1) 2. And not for ours only. He added this for the sake of amplifying, in order that the faithful might be assured that the expiation made by Christ, extends to all who by faith embrace the gospel. Here a question may be raised, how have the sins of the whole world been expiated? I pass by the dotages of the fanatics, who under this pretense extend salvation to all the reprobate, and therefore to Satan himself. Such a monstrous thing deserves no refutation. They who seek to avoid this absurdity, have said that Christ suffered sufficiently for the whole world, but efficiently only for the elect. This solution has commonly prevailed in the schools. Though then I allow that what has been said is true, yet I deny that it is suitable to this passage; for the design of John was no other than to make this benefit common to the whole Church. Then under the word all or whole, he does not include the reprobate, but designates those who should believe as well as those who were then scattered through various parts of the world. For then is really made evident, as it is meet, the grace of Christ, when it is declared to be the only true salvation of the world. John Calvin, 1 John 2:2.
2) Georgius thinks he argues very acutely when he says: Christ is the propitiation for the sins of the whole world; and hence those who wish to exclude the reprobate from participation in Christ must place them outside the world. For this, the common solution does not avail, that Christ suffered sufficiently for all, but efficiently for the elect. By this great absurdity, this monk has sought applause in his own fraternity, but it has no weight with me. Wherever the faithful are dispersed throughout the world, John extends to them the expiation wrought by Christ’s death. But this does not alter the fact that the reprobate are mixed up with the elect in the world. It is incontestable that Christ came for the expiation of the sins of the world.
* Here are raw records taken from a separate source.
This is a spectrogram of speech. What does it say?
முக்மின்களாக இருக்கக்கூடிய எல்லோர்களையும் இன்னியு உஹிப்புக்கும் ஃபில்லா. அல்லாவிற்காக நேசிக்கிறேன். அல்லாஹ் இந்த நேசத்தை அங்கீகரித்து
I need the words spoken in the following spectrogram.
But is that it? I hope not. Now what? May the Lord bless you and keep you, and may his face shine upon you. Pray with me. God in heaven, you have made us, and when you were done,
But the solution lies close at hand, that whosoever believes in Him should not perish but should have eternal life (Jn 3:15). For the present question is not how great the power of Christ is or what efficacy it has in itself, but to whom he gives Himself to be enjoyed. If possession lies in faith and faith emanates from the Spirit of adoption, it follows that only he is reckoned in the number of God’s children who will be partakers of Christ. The evangelist John sets forth the office of Christ as nothing else than by His death to gather the children of God into one (Jn 11:52). Hence we conclude that the reconciliation is offered to all through Him, yet the benefit is peculiar to the elect, that they may be gathered into the society of life. However, while I say it is offered to all, I do not mean that this embassy, by which on Paul’s testimony (II Cor 5.18) God reconciles the world to Himself, reaches to all, but that it is not sealed indiscriminately on the hearts of all to whom it comes so as to be effectual. John Calvin, The Eternal Predestination of God, p., 148-9.
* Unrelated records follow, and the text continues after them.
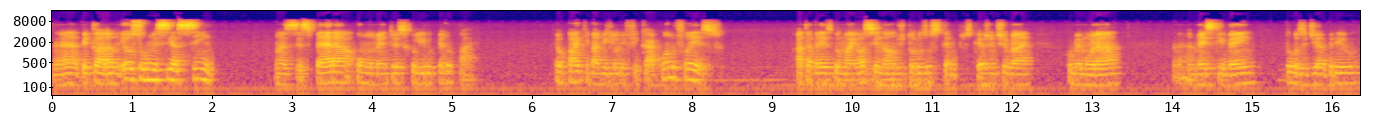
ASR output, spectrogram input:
né, declarando: Eu sou um Messias sim, mas espera o momento escolhido pelo Pai. É o Pai que vai me glorificar. Quando foi isso? Através do maior sinal de todos os tempos, que a gente vai comemorar né, mês que vem, 12 de abril,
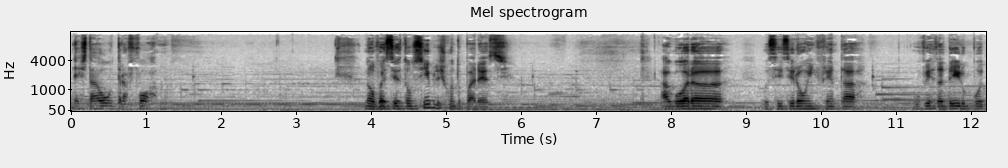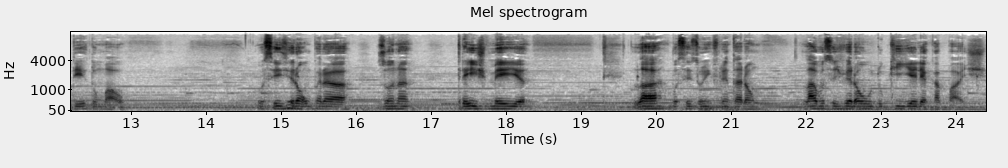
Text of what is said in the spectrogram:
Desta outra forma. Não vai ser tão simples quanto parece. Agora vocês irão enfrentar o verdadeiro poder do mal. Vocês irão para zona 36. Lá vocês o enfrentarão. Lá vocês verão do que ele é capaz.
Because the extent of Christ’s work is universal, it is offered likewise to every person, as noted above. However, the most common doubt among men is that the benefit of Christ’s death, which is ‘available and ready for all’, is personally available for them.14 Although Christ is offered to all, we readily see that not all receive him. This, states Calvin, is due to their hardness and unbelief.15 However, Calvin teaches that those who so reject Christ are ‘doubly culpable’ since they have rejected ‘the blessing in which they could share by faith’.16 It would be inexcusable to argue from this that Satan and his demons, as well as the ungodly, benefit from Christ. Nevertheless, Calvin maintains, an important distinction exists between the demons and the ungodly, and that is that ‘the benefit of redemption is offered to the ungodly, but not to the devils.’17 Even the ungodly are included precisely because Calvin consistently teaches that ‘no one is excluded from this salvation’ wrought for all by the death of Christ, provided they believe.18